- Posted by webmaster
- On March 1, 2010
- 1 Comments
Something pretty exciting is happening in the Outback of South Australia.
There’s a vast inland sea building there. The most rains in a decade have drenched the Strzelecki and Simpson Deserts leaving huge areas awash with floodwaters which will fill Australia’s largest freshwater inland system, the Coongie Lakes.
Most years these two deserts are beautiful but inhospitable places. However with rain, they transform into a natural wonderland.
In the fast evaporating waters from the last flooding perhaps 10 to 15 years ago, millions of fish eggs lie in the burning sands.
When the waters come these eggs hatch and a seething mass of fish fill the lakes.
Somehow in nature’s mysterious way, birds from all over Australia and as far away as Russia began to arrive in legions, feasting on the vast schools of fish.
I watched all this the last time it happened in 1999 and 2000, flying many times over the lake system.
While the pictures are pretty average, shot one handed through the perspex of my aircraft window, they illustrate the extent of the waters.
In this one, small islands in the lake system become the spawning ground for thousand of pelicans. They mate here and stay while their young grow strong – feeding all the while on the abundance of fish.
The shot was taken almost at the end of the cycle so many of the birds have moved on.

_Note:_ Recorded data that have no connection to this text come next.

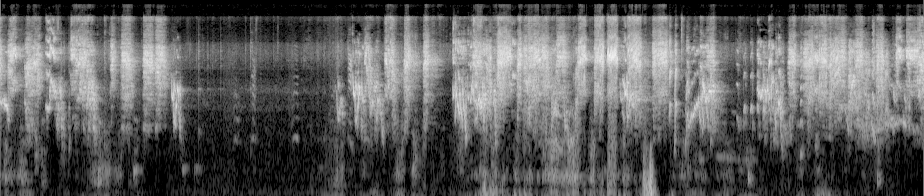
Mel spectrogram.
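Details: Two breeding budgerigars chirping in bursts of rapid, high scratchy notes, with a near-silent gap of over a second and some low bumping sounds.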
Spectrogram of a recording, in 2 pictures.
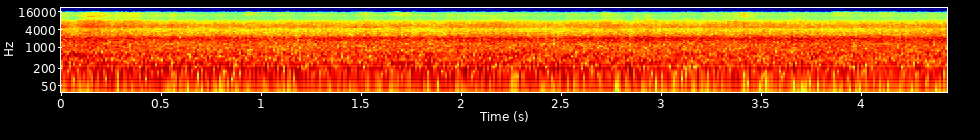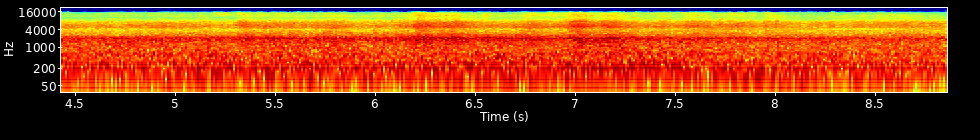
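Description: Train running at a steady speed over a river bridge, a continuous rumble of wheels on the rails heard from inside the carriage.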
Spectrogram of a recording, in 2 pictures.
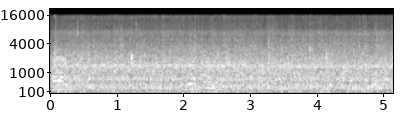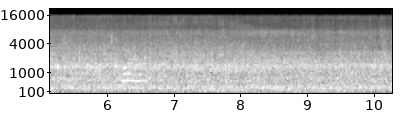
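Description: Heavy rain and floodwater rushing down a narrow lane: a steady, unbroken rush of water.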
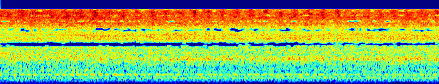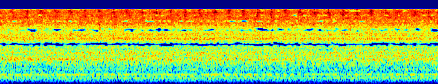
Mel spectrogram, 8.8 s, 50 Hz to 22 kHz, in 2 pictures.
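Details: 2000 BMW 528i sport package, cold idle after start: uneven shaky idle with wavering hum and faint ticking, fading as it warms; spark plugs recently changed, check engine light on; cause unknown.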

While it impossible to reach at the moment – in the months to come when the roads and tracks dry out, it will be something really worth seeing.